Alkalinizing agents act as proton acceptors and/or dissociate to provide bicarbonate ions. Elimination of bicarbonate is decreased in patients with renal impairment and can result in metabolic alkalosis. Symptoms of metabolic alkalosis include hyperirritability or tetany, arrhythmia, and/or seizures (altered pH = altered calcium), or lactic acidosis due to impaired oxygen release. Therapy with alkalinizing agents should be administered with extreme caution in patients with compromised renal function. Clinical monitoring of renal function, acid/base balance and electrolytes is recommended.

References

  1. "Product Information. Sodium Lactate (sodium lactate)." Abbott Pharmaceutical, Abbott Park, IL.
  2. "Product Information. Urocit (potassium citrate)." Mission Pharmacal Company, San Antonio, TX.
  3. "Product Information. Tham (tromethamine)." Abbott Pharmaceutical, Abbott Park, IL.
Moderate

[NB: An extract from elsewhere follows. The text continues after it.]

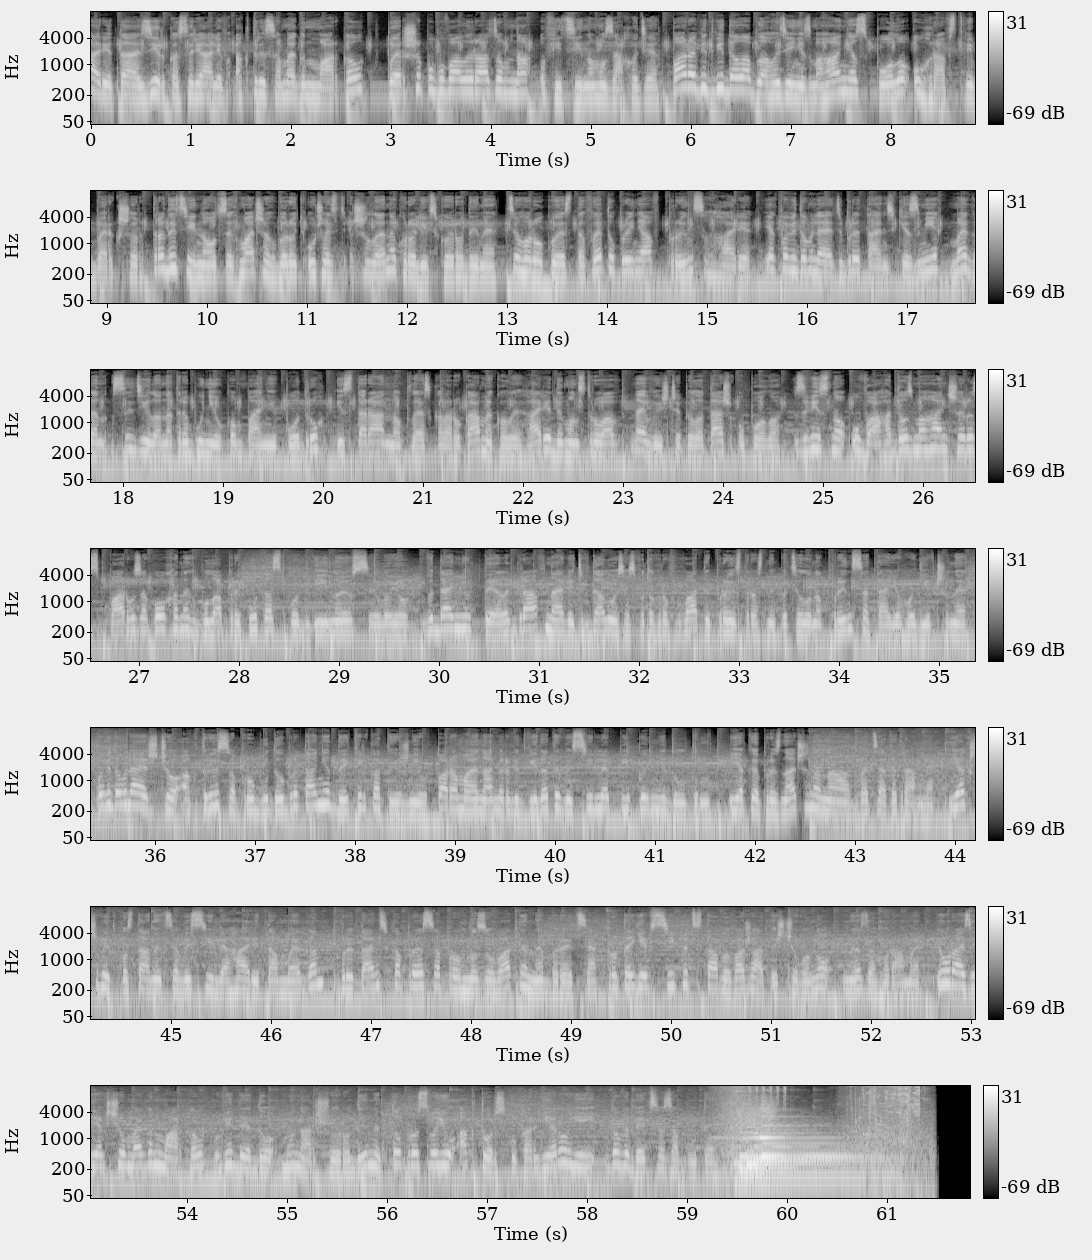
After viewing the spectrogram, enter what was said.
Гаррі та зірка серіалів актриса Меган Маркл вперше побували разом на офіційному заході. Пара відвідала благодійні змагання з поло у графстві Беркшир. Традиційно у цих матчах беруть участь члени королівської родини. Цього року естафету прийняв принц Гаррі. Як повідомляють британські змі, Меган сиділа на трибуні у компанії подруг і старанно плескала руками, коли Гаррі демонстрував найвищий пілотаж у поло. Звісно, увага до змагань через пару закоханих була прикута з подвійною силою. Виданню Телеграф навіть вдалося сфотографувати пристрасний поцілунок принца та його дівчини. Повідомляють, що актриса пробуде у Британії декілька тижнів. Пара має намір відвідати весілля Піпи Мідлтон, яке призначено на 20 травня. Як швидко станеться весілля Гаррі та Меган, британська преса прогнозувати не береться. Проте є всі підстави вважати, що воно не за горами. І у разі, якщо Меган Маркл увійде до монаршої родини, то про свою акторську кар'єру їй доведеться забути. you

Potassium alkali salts (applies to citric acid/potassium bicarbonate) alkalosis

Moderate Potential Hazard, High plausibility.

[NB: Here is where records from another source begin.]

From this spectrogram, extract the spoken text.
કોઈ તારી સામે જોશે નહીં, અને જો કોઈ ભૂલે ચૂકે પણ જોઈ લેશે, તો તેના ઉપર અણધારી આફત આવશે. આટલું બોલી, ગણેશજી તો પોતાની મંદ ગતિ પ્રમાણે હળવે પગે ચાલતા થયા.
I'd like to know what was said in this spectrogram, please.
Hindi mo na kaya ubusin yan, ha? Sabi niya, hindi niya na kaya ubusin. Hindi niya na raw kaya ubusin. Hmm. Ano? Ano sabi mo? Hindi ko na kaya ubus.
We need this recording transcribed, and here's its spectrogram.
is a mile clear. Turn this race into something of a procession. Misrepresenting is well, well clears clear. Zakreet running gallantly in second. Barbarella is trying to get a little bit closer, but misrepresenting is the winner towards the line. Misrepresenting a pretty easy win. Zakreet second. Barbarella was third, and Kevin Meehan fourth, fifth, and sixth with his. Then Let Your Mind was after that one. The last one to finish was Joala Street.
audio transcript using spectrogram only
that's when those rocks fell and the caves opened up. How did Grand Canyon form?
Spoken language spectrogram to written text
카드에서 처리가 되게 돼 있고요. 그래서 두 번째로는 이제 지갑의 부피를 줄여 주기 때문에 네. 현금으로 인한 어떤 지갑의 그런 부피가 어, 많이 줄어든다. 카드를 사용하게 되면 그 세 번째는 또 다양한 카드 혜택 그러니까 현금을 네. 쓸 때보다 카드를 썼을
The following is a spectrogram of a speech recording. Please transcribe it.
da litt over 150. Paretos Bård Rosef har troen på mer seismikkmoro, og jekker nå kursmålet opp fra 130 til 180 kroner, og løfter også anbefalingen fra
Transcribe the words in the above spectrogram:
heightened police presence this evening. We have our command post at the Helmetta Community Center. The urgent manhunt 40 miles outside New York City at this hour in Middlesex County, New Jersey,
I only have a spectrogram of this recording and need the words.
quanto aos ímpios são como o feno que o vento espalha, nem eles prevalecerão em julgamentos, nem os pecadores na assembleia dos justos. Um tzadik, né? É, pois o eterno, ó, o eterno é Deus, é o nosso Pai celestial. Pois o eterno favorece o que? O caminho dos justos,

Hypokalemia in patients with metabolic or respiratory alkalosis should generally be treated with potassium chloride rather than an alkalinizing potassium salt (i.e. acetate, bicarbonate, citrate, or gluconate), since alkali therapy may exacerbate the condition. In addition, hypochloremia may accompany alkalosis, which is best treated with potassium chloride. Close monitoring of acid-base balance, serum electrolytes, electrocardiogram, and clinical status is recommended.

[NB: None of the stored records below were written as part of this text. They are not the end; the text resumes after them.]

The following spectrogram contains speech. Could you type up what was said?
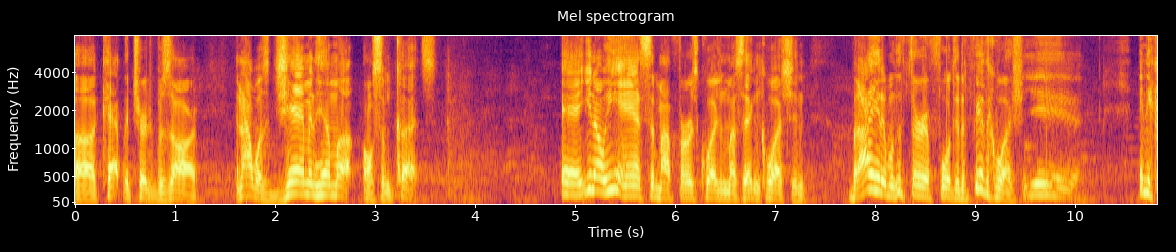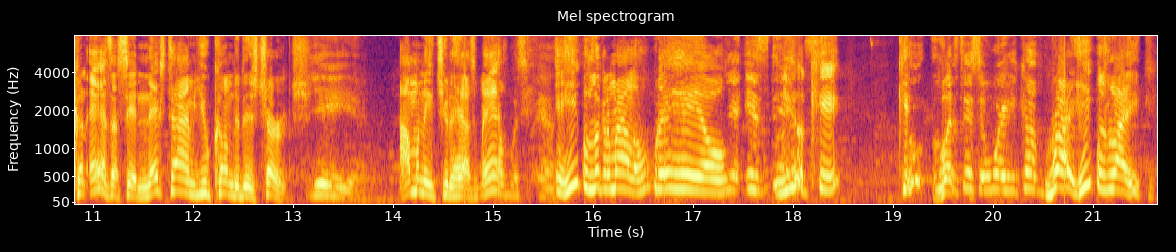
uh, Catholic Church Bazaar, and I was jamming him up on some cuts. And you know, he answered my first question, my second question, but I hit him with the third, fourth, and the fifth question. Yeah. And he couldn't answer. I said, next time you come to this church, Yeah. I'm gonna need you to have some answers. with some answers. And he was looking around like, who the hell? Yeah, is this? Little kid. kid but this and where he come from? right, he was like,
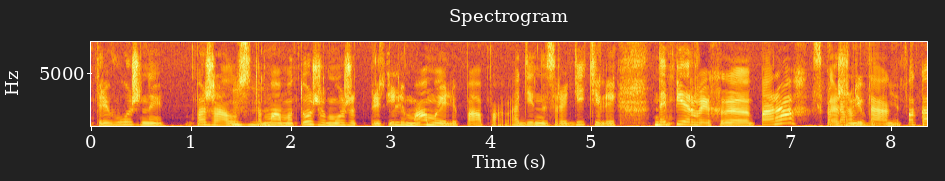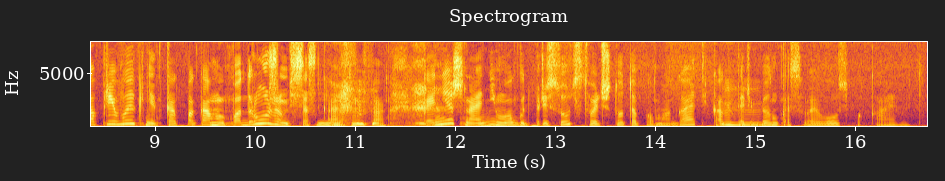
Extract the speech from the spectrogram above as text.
тревожный, пожалуйста, угу. мама тоже может, или мама, или папа, один из родителей, на первых э, порах, скажем пока так, пока привыкнет, как пока мы подружимся, скажем так, конечно, они могут присутствовать, что-то помогать, как-то угу. ребенка своего успокаивать.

References

  1. "Product Information. K-Lyte (potassium bicarbonate-potassium citrate)." Bristol-Myers Squibb, Princeton, NJ.
  2. Walker WG, Jost LJ "Relative roles of patassium and chloride in correction of hypokalemic hypochloremic alkalosis." Johns Hopkins Med J 120 (1967): 148-54
  3. "Product Information. Potassium Acetate (potassium acetate)." Abbott Pharmaceutical, Abbott Park, IL.
  4. "Product Information. Kaon (potassium gluconate)." Savage Laboratories, Melville, NY.
View all 4 references

Citric acid / potassium bicarbonate drug interactions

There are 80 drug interactions with citric acid / potassium bicarbonate

Drug Interaction Classification

These classifications are only a guideline. The relevance of a particular drug interaction to a specific individual is difficult to determine. Always consult your healthcare provider before starting or stopping any medication.
Major Highly clinically significant. Avoid combinations; the risk of the interaction outweighs the benefit.
Moderate Moderately clinically significant. Usually avoid combinations; use it only under special circumstances.
Minor Minimally clinically significant. Minimize risk; assess risk and consider an alternative drug, take steps to circumvent the interaction risk and/or institute a monitoring plan.
Unknown No interaction information available.

Further information

Always consult your healthcare provider to ensure the information displayed on this page applies to your personal circumstances.